Christmas is just around the corner and no-one needs to be embarrassed by displaying a shabby tablecloth when this beauty is available.
Breathtakingly beautiful Ecru Beige / Cream Point de Venice Handmade Reticella Lace Tablecloth with a gorgeous scollopped edging.
Dates to between 1960 and 1970 (Mid Century)
These table cloths are highly sought and very rare and now sky rocketing in price due to scarcity as they just don't make them any more, the craftmanship now lost,
Comes in absolutely fabulous condition, having only been used once.
Please check all photos as they are part of the description, some photos are showing yellow spots this is just sunlight coming through the windows.
Measures approximately 170 cm x 130 cm 4 - 6 seater table size.
Venetian needle lace, History.
French Point De Venise, Venetian lace made with a needle from the 16th to the 19th century. Early examples were deep, acute-angled points, each worked separately and linked together by a narrow band, or footing, stitched with buttonholing.
These points were used in ruffs and collars in the 16th and 17th centuries and, from their presence in portraits by Anthony Van Dyck, are known as vandykes. Geometrical designs began to give way in the late 16th century to more curvilinear patterns.
From 1620 Venetian raised lace (in Italian punto a relievo, in French gros point de Venise) developed distinct from flat Venetian (point plat de Venise). The pattern was raised by outlining the design with a cordonnet, a heavier thread, bundle of threads, or horsehair, worked over with buttonholing, so that the curls, scrolls, and conventionalized leaves stood out like relief carving.
Rose point (point de rose) was less grandiose than gros point but even more ornamented with many little loops (picots) and rosettes; lace with more light bars of thread (brides) worked with such motifs as picots and stars like snowflakes was called point de neige (snow lace). Point de Venise à réseau (Venetian lace with a mesh), imitated c. 1650 from French lace, had a mesh ground instead of bars.
Lace making declined in Venice in the early 19th century but was revived in 1872 at nearby Burano.
During the 20th Century pieces differed depending on Country of Origin, they varied slightly in look and technique, The most sought after pieces come from France, Italy and the Reticella pieces from Belgium
Beautiful embroidered linen once formed part of the trousseau for young girls. Even if they didnt know when or indeed if they would marry, certain items (usually carefully wrapped to protect them) would be placed in a wardrobe or chest in readiness for the big day.
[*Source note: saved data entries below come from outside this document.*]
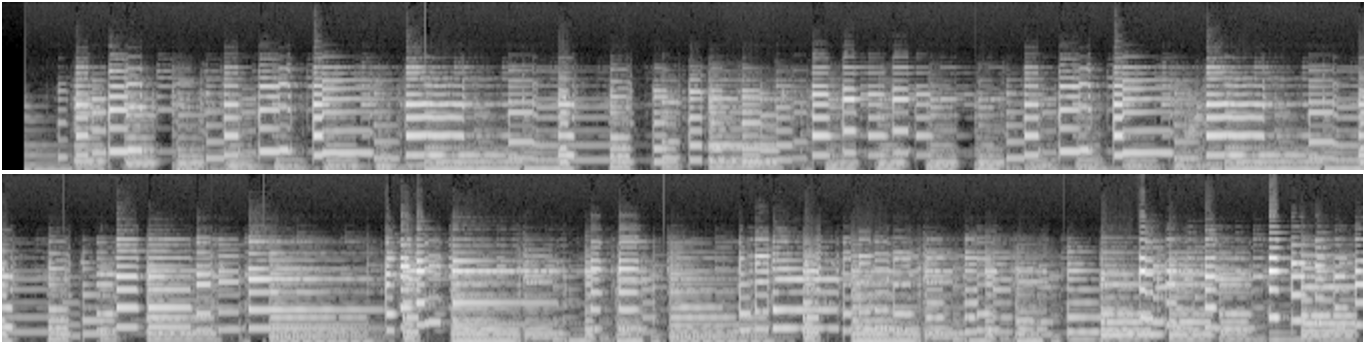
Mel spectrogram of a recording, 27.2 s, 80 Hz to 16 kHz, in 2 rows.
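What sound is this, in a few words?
Street Guitars Cheerful Melody, 120 bpm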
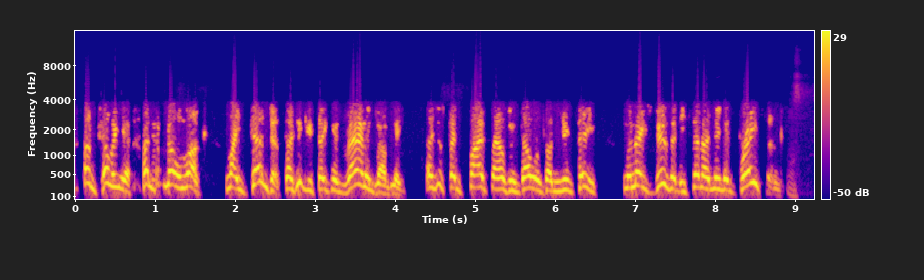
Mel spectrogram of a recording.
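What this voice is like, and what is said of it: Imitates another person's voice. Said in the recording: “It was a good impersonation.”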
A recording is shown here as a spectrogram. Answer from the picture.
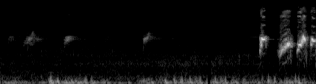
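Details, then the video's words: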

They would often be embroidered with the initial of the future bride-to-be and once a husband had been chosen, his initial would be added to hers. It would therefore be a bit sad (although rare and probably expensive) to find antique linen that has been monogrammed with only one initial! Wealthy families during the 19th and early 20th centuries commissioned the nuns from the local convents for their embroidery skills.
The item "Antique Ecru Reticella Filet Point De Venise tablecloth Needle Lace Retichieu" is in sale since Monday, October 30, 2017. This item is in the category "Antiques\Textiles, Linens\Lace, Crochet, Doilies\Table Cloths". The seller is "cherylb8668" and is located in Morisset, NSW.
This item can be shipped worldwide.